President Biden declared “……our only vital interest in Afghanistan remains today what it has always been: preventing a terrorist attack on (the) American homeland”. It would be a serious mistake on the part of the new Taliban leadership if they allow their country to be once again used by terrorists and turn it into a haven for transnational terror networks like Al-Qaeda, ISIS-K as well as their affiliates and regional branches. “The Taliban have a certain self-interest in this. They know what happened the last time they harbored a terrorist group that attacked the United States. It’s not in their self-interest to allow a repeat of that” noted Secretary of State Blinken. While the White House is taking this potential threat seriously, they think they can use the Taliban’s desire for international legitimacy as leverage.

Qatar-US cooperation

Qatar is the Gulf State that has maintained the best relations with the Taliban which in turn facilitated the US-Taliban agreement of February 2020 signed by the Taliban and the United States of America. Qatari negotiators have been closely involved in softening the Taliban’s attitude towards the US. They would also be helpful in bringing to the attention of the US policymakers the cultural, ethnic and religious aspect of the Afghans which plays an important role in their personal and political lives.

Al-Udeid air base in Qatar (est. 1996) houses the US Air Force (CENTCOM) and according to media reports the base has over 10,000 US and US-led anti-ISIL coalition forces with over 100 operational aircrafts.

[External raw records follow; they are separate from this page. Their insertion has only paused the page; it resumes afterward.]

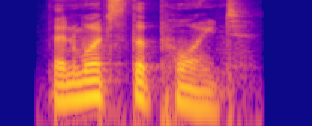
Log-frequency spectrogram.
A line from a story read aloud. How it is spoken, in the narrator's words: The old detective grunted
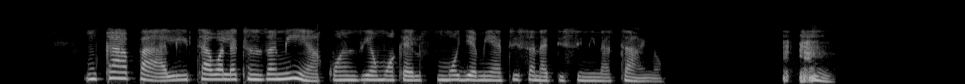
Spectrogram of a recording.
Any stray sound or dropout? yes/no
yes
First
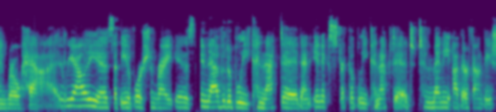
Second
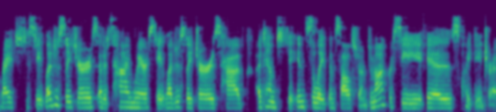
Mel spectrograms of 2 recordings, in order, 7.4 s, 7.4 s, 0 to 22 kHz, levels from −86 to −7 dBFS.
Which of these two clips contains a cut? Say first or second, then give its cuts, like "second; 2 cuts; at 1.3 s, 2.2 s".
first; 2 cuts; at 1.0 s, 2.9 s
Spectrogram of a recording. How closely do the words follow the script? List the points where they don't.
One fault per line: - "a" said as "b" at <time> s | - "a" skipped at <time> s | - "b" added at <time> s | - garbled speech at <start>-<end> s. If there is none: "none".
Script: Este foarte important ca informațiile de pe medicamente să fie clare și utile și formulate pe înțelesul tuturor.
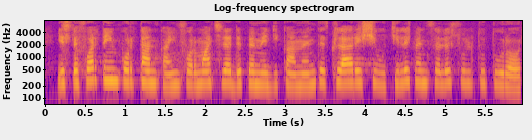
- "să fie" skipped at 3.5 s
- "și formulate" skipped at 4.5 s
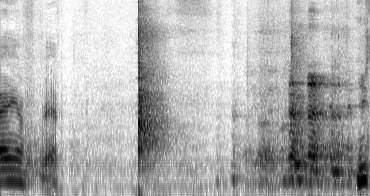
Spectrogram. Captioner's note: a single clap; audience laughing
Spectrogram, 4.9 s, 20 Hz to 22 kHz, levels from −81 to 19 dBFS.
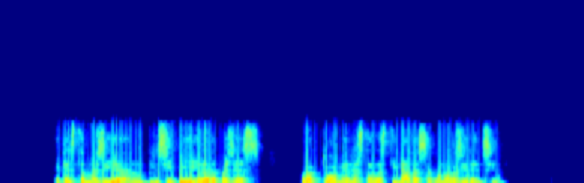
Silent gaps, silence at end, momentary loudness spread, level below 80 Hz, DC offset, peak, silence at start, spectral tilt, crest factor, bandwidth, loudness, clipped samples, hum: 2.37-2.51 s; 0.7 s; 10 LU; -44 dBFS; under 0.1%; -6 dBFS; 0.45 s; -5.5 dB/octave; 16 dB; 8 kHz; -21 LUFS; under 0.1%; none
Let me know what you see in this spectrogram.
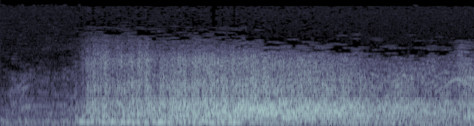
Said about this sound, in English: sounds like a real old battle going on back there. I can't think what's happening, sir.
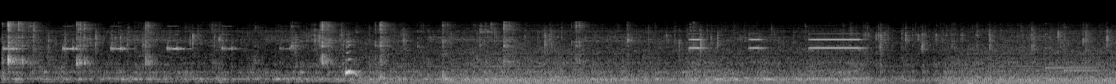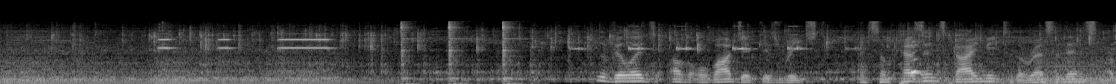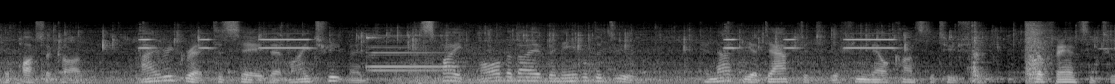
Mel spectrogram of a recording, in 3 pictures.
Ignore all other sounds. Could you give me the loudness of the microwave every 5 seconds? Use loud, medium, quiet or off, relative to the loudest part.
loud, loud, loud, medium, loud, loud, loud.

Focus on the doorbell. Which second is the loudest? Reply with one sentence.
The loudest moment of the doorbell is at 26 seconds.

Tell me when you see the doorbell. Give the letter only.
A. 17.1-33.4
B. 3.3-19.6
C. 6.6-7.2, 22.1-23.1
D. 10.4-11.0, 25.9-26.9
D.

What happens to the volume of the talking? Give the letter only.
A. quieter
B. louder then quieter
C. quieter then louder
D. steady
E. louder
D.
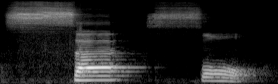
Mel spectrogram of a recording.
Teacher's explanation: Sa dan so sama tempatnya, namun pada so pangkal lidah naik, kedua bibir agak sedikit ke depan.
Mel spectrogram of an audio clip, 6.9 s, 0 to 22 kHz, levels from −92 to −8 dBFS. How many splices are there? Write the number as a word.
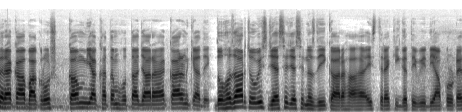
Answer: one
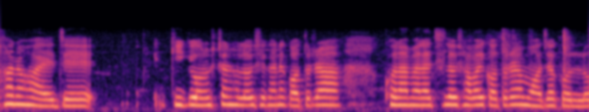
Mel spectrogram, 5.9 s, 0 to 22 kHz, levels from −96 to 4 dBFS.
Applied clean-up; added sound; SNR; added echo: none; none; none; none.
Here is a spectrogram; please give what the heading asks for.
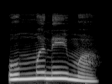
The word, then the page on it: ಒಮ್ಮನನೇಮ: kannada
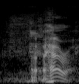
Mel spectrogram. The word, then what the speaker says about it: Herer: shot by a cop Jack Herer have I pronounced it correctly Jack Herer Hara okay Jack Harris Jack who wear the jacket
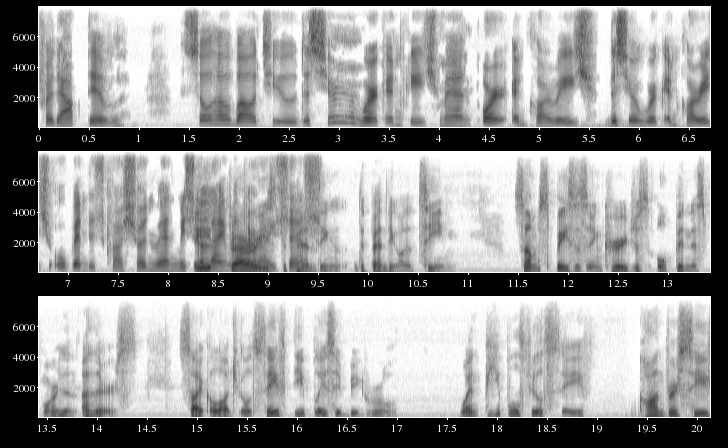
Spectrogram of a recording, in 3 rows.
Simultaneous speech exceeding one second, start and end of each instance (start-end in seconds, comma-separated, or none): 8.3-9.5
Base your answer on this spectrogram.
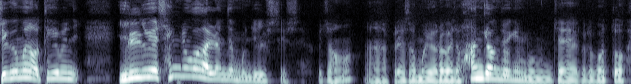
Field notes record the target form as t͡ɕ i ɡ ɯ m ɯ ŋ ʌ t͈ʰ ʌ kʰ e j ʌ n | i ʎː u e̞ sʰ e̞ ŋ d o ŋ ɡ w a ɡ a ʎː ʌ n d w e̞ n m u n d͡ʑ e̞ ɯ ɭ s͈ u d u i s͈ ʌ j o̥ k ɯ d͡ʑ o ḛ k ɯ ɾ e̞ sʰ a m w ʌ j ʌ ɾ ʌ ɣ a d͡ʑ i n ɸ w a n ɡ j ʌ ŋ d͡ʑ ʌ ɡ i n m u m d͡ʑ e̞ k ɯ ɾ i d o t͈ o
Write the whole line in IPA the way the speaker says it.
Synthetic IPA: t͡ɕ i ɡ ɯ m ɯ n ʌ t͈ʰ ʌ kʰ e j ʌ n | i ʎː u e̞ sʰ e̞ ŋ d͡ʑ o ŋ ɡ w a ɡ a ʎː ʌ n d w e̞ n m u n d͡ʑ e̞ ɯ ɭ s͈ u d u i s͈ ʌ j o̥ k ɯ d͡ʑ o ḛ k ɯ ɾ e̞ sʰ ʌ m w ʌ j ʌ ɾ ʌ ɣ a d͡ʑ i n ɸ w a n ɡ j ʌ ŋ d͡ʑ ʌ ɡ i n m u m d͡ʑ e̞ k ɯ ɾ i ɡ o t͈ o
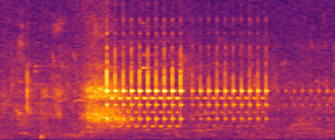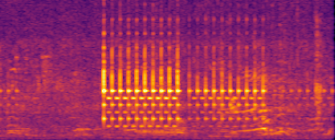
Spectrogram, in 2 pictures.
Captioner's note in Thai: เสียงโทรศัพท์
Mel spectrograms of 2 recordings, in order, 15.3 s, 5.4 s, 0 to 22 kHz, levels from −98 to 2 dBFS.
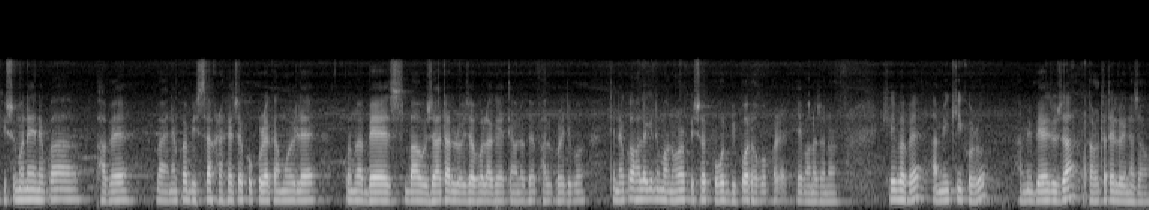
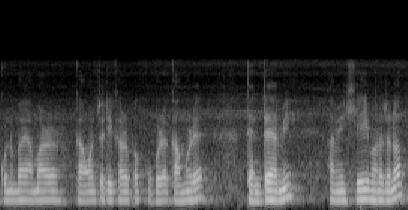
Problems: none marked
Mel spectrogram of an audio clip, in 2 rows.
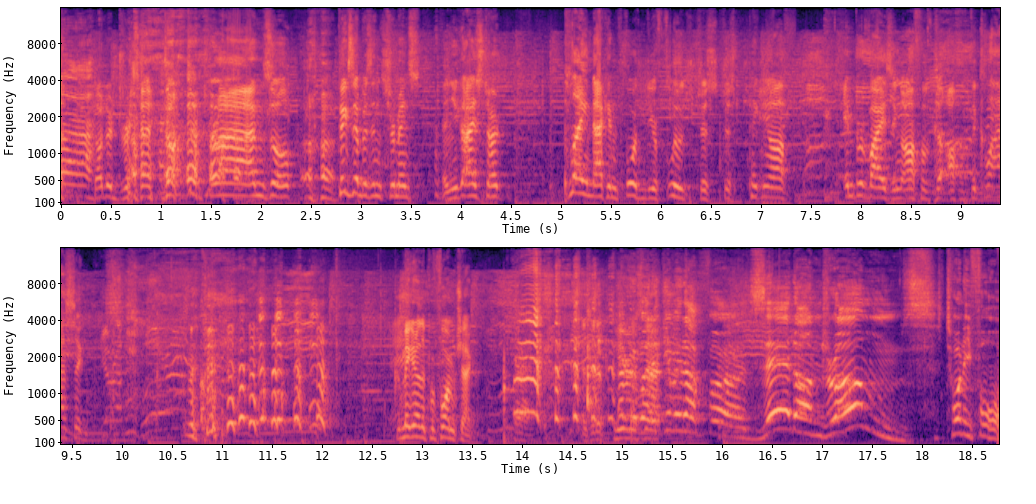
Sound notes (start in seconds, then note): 10.5 laughs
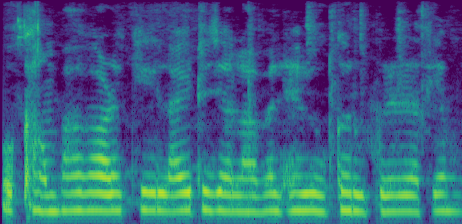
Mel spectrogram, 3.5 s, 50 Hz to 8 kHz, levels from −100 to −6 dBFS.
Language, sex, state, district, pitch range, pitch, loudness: Hindi, female, Bihar, Gaya, 220-230 Hz, 225 Hz, -21 LUFS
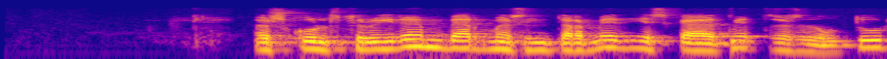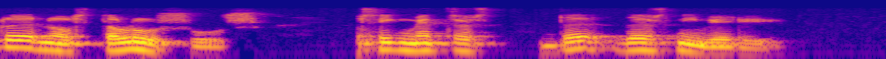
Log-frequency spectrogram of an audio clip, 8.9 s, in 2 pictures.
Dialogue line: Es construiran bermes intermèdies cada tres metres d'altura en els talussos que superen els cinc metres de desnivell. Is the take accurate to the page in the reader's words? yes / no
no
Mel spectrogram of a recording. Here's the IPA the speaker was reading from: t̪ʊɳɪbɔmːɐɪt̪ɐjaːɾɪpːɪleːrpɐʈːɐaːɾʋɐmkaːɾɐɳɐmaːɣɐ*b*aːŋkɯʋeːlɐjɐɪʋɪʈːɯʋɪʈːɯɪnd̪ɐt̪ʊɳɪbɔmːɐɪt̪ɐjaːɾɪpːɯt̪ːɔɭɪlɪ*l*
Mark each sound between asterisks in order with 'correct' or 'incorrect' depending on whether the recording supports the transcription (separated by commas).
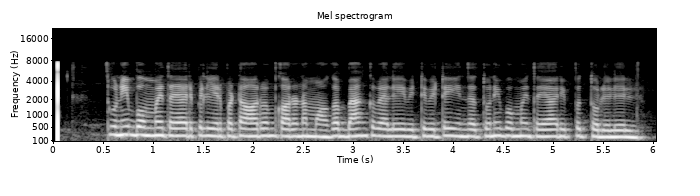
correct, correct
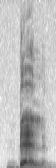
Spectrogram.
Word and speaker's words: belle: e double l e bell masculine and bell feminine are pronounced the same and it's exactly the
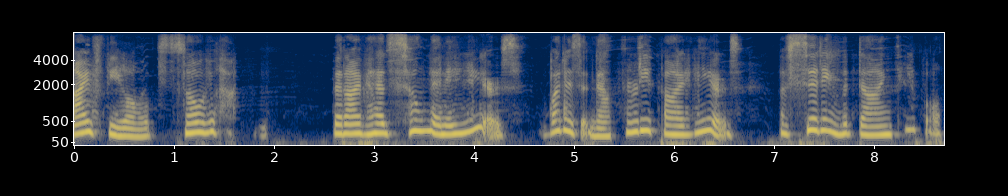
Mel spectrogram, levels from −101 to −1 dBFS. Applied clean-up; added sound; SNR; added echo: neural mask model DeepFilterNet 3.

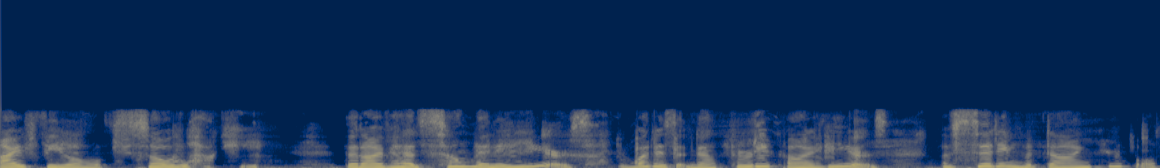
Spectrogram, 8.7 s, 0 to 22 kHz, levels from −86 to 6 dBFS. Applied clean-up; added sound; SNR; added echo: neural mask model Resemble Enhance denoiser.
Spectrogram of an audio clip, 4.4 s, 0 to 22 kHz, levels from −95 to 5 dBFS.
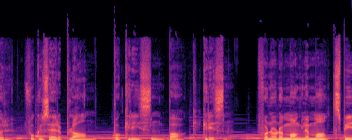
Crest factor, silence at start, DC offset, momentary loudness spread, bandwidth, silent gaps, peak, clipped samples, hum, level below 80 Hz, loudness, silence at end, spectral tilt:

Today it is playing a major role and a vital staging ground in this unprecedented evacuation and airlift from Kabul. Given Doha’s strong regional presence and its considerable financial power it is expected that Doha will continue to moderate Taliban’s extreme worldview and narrow sectarian policies.

With a total population of about 40 million, Afghanistan’s median population age is 15.6 and according to the United Nations Population Fund about 41.2 percent of Afghans are under the age of 14. Majority of Afghans were born after 9/11 and have been exposed to social media, internet, cable TV, foreign travel and other modern international activities. They will be the bedrock of a future Afghan society and the Taliban’s old method of governance and theocratical extremes may be rejected by them.

The US, G-7 countries and the OIC must strictly monitor any abuses and encourage the Islamic Emirate of Afghanistan to return to constitutional governance with the protection of civilian life, liberty and property. A clear and unequivocal message should be sent to them that any cooperation would be conditional to adherence to international law of human rights and justice. Penalties for violations will include but not limited to sanctions, freezing of assets, withholding of diplomatic recognitions, travel ban, and the suspension of bilateral and multilateral assistance. Action must follow words.

M. Osman Siddique
M. Osman Siddique
Former Ambassador M. Osman Siddique was the first American Muslim ambassador/chief of mission (1999-2001). He is also a senior advisor with the Atlantic Council’s South Asia Center.